Proof is immediate by *6.11. The following proof-step goes through in S1°:
|6.42||MKpqMp||6.41, *6.12, 5.43, SSE|
Formula 6.42 is, of course, the proper axiom of S2°, which system is then contained in T°. That the containment is proper is shown by matrix t3, which is 'Group I' of SL; to form t3, add to the standard four-valued tables for K and N the following:
The reader may verify for himself that t3 validates all S2° theses; as is quite evident, however, no formula beginning with two L's can take a designated value in this matrix. The system T will be formed by adding axiom M6, pMp, to T°. That T is a proper extension of T° is shown by matrix t1, which fails to validate axiom M6, but which will give designated values to all of T°'s theses.
Modalities in T and its included systems
It was asserted in chapter 5 that the systems we have been studying all have an infinite number of irreducible modalities which are nonequivalent. Now we shall offer a proof of this.
|*6.13||T and all systems included in T have an infinite number of non-equivalent irreducible modalities.|
Suppose first of all that a system included in T had only a finite number of such modalities; that system must then contain 'reduction theses' asserting the equivalences necessary to establish that finite number of non-equivalent modalities. But then T too must contain these theses, and so could possess no fewer such modalities than did its included system. Thus, if T has an infinite number of such modalities, so too must each of its subsystems, and the proof of *6.13 reduces to a proof for T (which proof is an adaptation of McKinsey 1940).
For the proof we present at this point, we make use of a matrix; let us call it t4. t4 differs from the other matrices we have been employing in being infinite and in having as its elements not integers, but sets of integers. To be precise, the elements of t4 are the sets of signed integers (all such sets), and the designated value is the universal set. Evaluation in the matrix goes as follows: if the wff a is assigned the set A as its value, and b is assigned the set B, then Kab is assigned A Ç B as value. If a is assigned the set A as value, Na is assigned Ø A, the complement of A, as value. Now, let pA be a set such that the signed integer x belongs to pA iff the immediate predecessor of x belongs to A. Then if a is assigned the set A as value, Ma is assigned the set A È pA. We might then represent the possible assignments to, say axiom M2 (Kpqp, or NMKKpqNp) by the notation Ø (A Ç B Ç Ø A Ç p(A Ç B Ç Ø A)); this is easily recognized as the universal set, regardless of the identity of A and B. We leave it to the reader to determine that all axioms of T (including LLa) take the designated value in this matrix, and that the property of taking the designated value is inherent through the rules of inference.
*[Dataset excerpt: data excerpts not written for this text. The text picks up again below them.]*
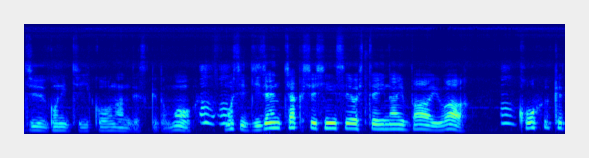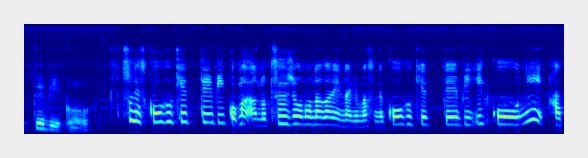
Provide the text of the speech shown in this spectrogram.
15日以降なんですけどもうんうん。もし事前着手申請をしていない場合はうん。交付決定日以降そうです。交付決定日以降、まあ、あの通常の流れになりますね交付決定日以降に発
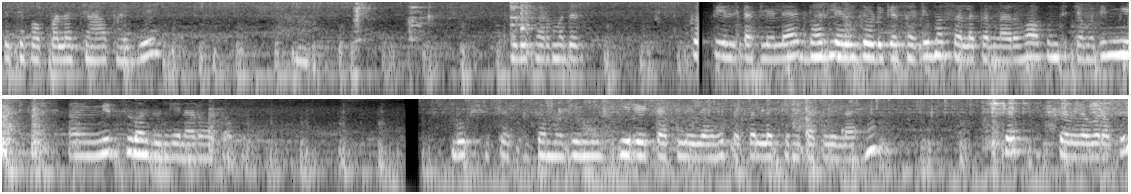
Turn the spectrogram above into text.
त्याच्या पप्पाला चहा पाहिजे. हां. थोडीफार मदत तेल टाकलेलं आहे. भरलेल्या दोडक्यासाठी मसाला करणार आहोत. आपण त्याच्यामध्ये मीठ मिरच भाजून घेणार आहोत आपण. बघू शकता त्याच्यामध्ये मी जिरे टाकलेले आहे आता लसूण टाकलेलं आहे. त्याच तव्यावर आपण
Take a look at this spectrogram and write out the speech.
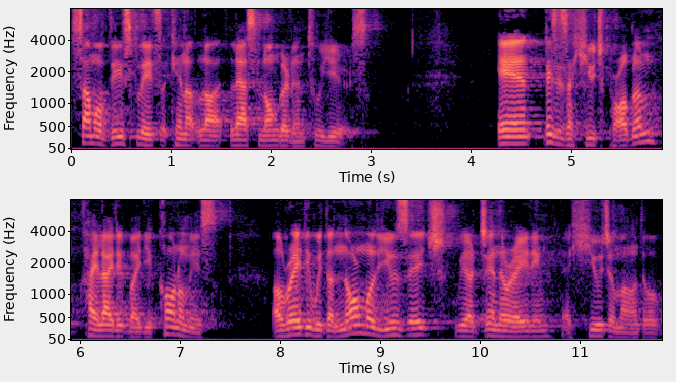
some of these fleets cannot last longer than two years. And this is a huge problem, highlighted by the economists. Already, with the normal usage, we are generating a huge amount of,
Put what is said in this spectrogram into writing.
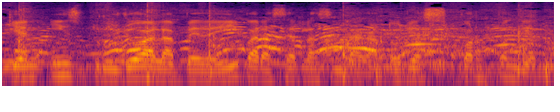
quien instruyó a la PDI para hacer las indagatorias correspondientes.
Thus every thesis of T will be validated by this matrix.
Let us now define the notation Mn recursively (the definition of Ln is analogous):
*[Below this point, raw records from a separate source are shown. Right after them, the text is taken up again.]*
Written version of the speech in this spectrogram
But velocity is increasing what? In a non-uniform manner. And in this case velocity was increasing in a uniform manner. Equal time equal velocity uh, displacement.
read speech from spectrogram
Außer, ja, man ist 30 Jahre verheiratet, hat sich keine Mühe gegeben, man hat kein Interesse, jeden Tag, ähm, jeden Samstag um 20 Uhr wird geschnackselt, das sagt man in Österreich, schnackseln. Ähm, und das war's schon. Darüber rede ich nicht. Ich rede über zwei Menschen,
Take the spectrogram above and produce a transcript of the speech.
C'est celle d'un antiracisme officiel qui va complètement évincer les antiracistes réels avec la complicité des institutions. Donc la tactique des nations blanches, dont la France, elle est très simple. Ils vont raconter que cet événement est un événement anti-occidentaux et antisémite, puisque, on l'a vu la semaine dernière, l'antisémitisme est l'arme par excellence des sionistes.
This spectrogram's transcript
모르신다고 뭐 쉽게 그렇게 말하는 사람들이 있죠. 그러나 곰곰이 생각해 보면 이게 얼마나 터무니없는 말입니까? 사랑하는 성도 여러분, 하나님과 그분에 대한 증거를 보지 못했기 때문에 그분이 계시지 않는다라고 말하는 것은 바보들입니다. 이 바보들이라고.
M0a = a
Mn+la = MMna.
It can readily be seen that Mnp and Mmp will take the same value for all assignments in t4 iff m = n. Thus no formula of form MmtpMnp can be a T thesis unless m = n. Each string of M's, then, is a modality non-equivalent to each string of M's of length different from it, and T (and so all T's subsystems) has an infinite number of non-equivalent modalities.
Now note that the number of 'truth values' in this matrix is > À0; thus, if we think of evaluation in t4 as an actual procedure of computing the value of the formula for each possible assignment of values to the formula's variables, there must always be value-assignments for which -- in principle -- the computation will never occur. Evaluation in this matrix must then be considered 'non-constructive', and so too, I fear, must we consider this proof of *6.13. But when we later develop a sequent-logic version of T, we shall provide an alternative proof of *6.13 which is indeed constructive.